(Items from a data source)
====

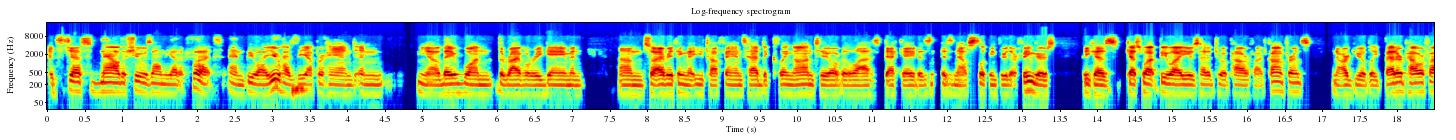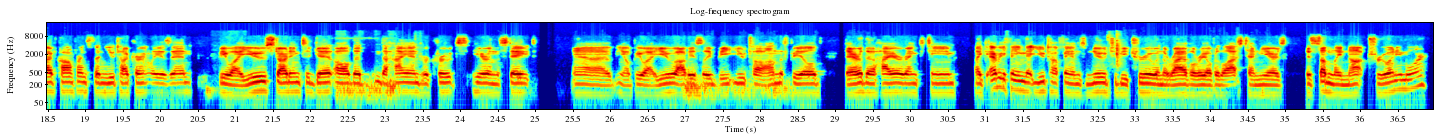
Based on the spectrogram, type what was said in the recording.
It's just now the shoe is on the other foot, and BYU has the upper hand, and you know they won the rivalry game, and um, so everything that Utah fans had to cling on to over the last decade is is now slipping through their fingers because guess what? BYU is headed to a Power Five conference, an arguably better Power Five conference than Utah currently is in. BYU's starting to get all the the high end recruits here in the state. Uh, you know, BYU obviously beat Utah on the field. They're the higher ranked team. Like everything that Utah fans knew to be true in the rivalry over the last 10 years is suddenly not true anymore.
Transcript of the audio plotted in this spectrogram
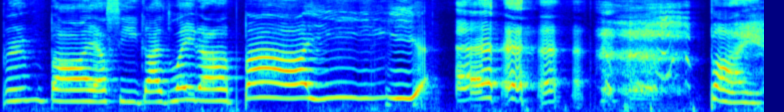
boom bye. I'll see you guys later. Bye. bye.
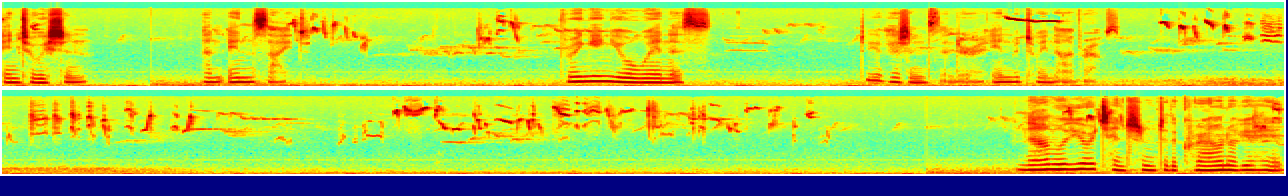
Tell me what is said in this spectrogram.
intuition, and insight. Bringing your awareness to your vision center in between the eyebrows. Now move your attention to the crown of your head.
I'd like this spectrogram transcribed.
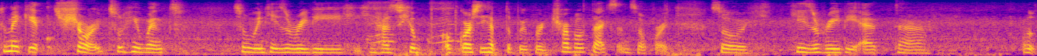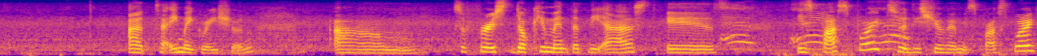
to make it short so he went so when he's already he has he, of course he have to prepare travel tax and so forth. So he's already at uh, at uh, immigration. Um, so first document that they asked is his passport. So they show him his passport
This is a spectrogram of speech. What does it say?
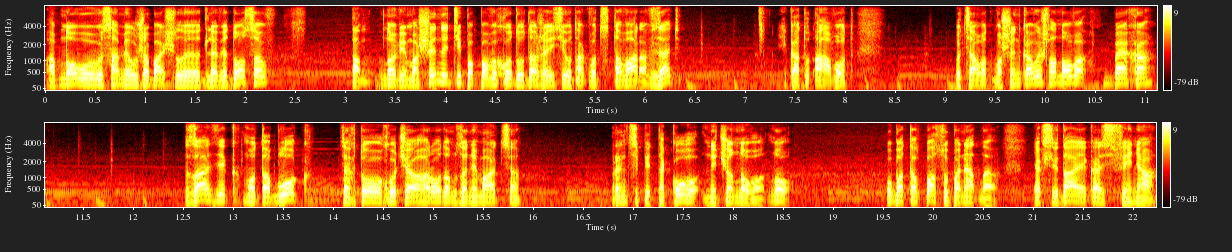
Обнову ви самі вже бачили для відосів. Там нові машини, типа, по виходу, даже якщо отак вот з товара взяти. Яка тут. А, вот. Оця от машинка вийшла нова, Беха. Зазік, мотоблок. Це хто хоче огородом займатися. В принципі, такого нічого нового. Ну, по Battle понятно, як завжди, якась фігня.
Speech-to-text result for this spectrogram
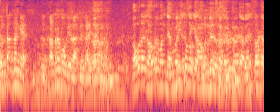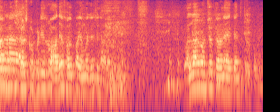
ಗೊತ್ತಾಗ್ದಂಗೆ. ಕಳ್ರಂಗ್ ಹೋಗಿಲ್ಲ ಆ ಗಾಡಿ. ಅವ್ರಾಗ ಅವ್ರ ಒಂದು ಎಮರ್ಜೆನ್ಸಿಗೆ ಆಂಬುಲೆನ್ಸ್ ಆಂಬುಲೆನ್ಸ್ ಕಳ್ಸ್ಕೊಟ್ಬಿಟ್ಟಿದ್ರು ಅದೇ ಸ್ವಲ್ಪ ಎಮರ್ಜೆನ್ಸಿ ಆಗಲ್ಲ ಅಲ್ಲಾದ್ರೂ ಒಂಚೂರು ಕರುಣೆ ಐತೆ ಅಂತ ತಿಳ್ಕೊಬೋದು.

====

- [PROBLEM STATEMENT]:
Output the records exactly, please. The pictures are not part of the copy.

- [SOLVED PROBLEM]:
Based on the spectrogram, type what was said in the recording.
It's just now the shoe is on the other foot, and BYU has the upper hand, and you know they won the rivalry game, and um, so everything that Utah fans had to cling on to over the last decade is is now slipping through their fingers because guess what? BYU is headed to a Power Five conference, an arguably better Power Five conference than Utah currently is in. BYU's starting to get all the the high end recruits here in the state. Uh, you know, BYU obviously beat Utah on the field. They're the higher ranked team. Like everything that Utah fans knew to be true in the rivalry over the last 10 years is suddenly not true anymore.
Transcript of the audio plotted in this spectrogram
boom bye. I'll see you guys later. Bye. bye.
Tell me what is said in this spectrogram.
intuition, and insight. Bringing your awareness to your vision center in between the eyebrows. Now move your attention to the crown of your head.
I'd like this spectrogram transcribed.
to make it short so he went so when he's already he has he, of course he have to prepare travel tax and so forth. So he's already at uh, at uh, immigration. Um, so first document that they asked is his passport. So they show him his passport
This is a spectrogram of speech. What does it say?
Обнову ви самі вже бачили для відосів. Там нові машини, типа, по виходу, даже якщо отак вот з товара взяти. Яка тут. А, вот. Оця от машинка вийшла нова, Беха. Зазік, мотоблок. Це хто хоче огородом займатися. В принципі, такого нічого нового. Ну, по Battle понятно, як завжди, якась фігня.
Speech-to-text result for this spectrogram
ಗೊತ್ತಾಗ್ದಂಗೆ. ಕಳ್ರಂಗ್ ಹೋಗಿಲ್ಲ ಆ ಗಾಡಿ. ಅವ್ರಾಗ ಅವ್ರ ಒಂದು ಎಮರ್ಜೆನ್ಸಿಗೆ ಆಂಬುಲೆನ್ಸ್ ಆಂಬುಲೆನ್ಸ್ ಕಳ್ಸ್ಕೊಟ್ಬಿಟ್ಟಿದ್ರು ಅದೇ ಸ್ವಲ್ಪ ಎಮರ್ಜೆನ್ಸಿ ಆಗಲ್ಲ ಅಲ್ಲಾದ್ರೂ ಒಂಚೂರು ಕರುಣೆ ಐತೆ ಅಂತ ತಿಳ್ಕೊಬೋದು.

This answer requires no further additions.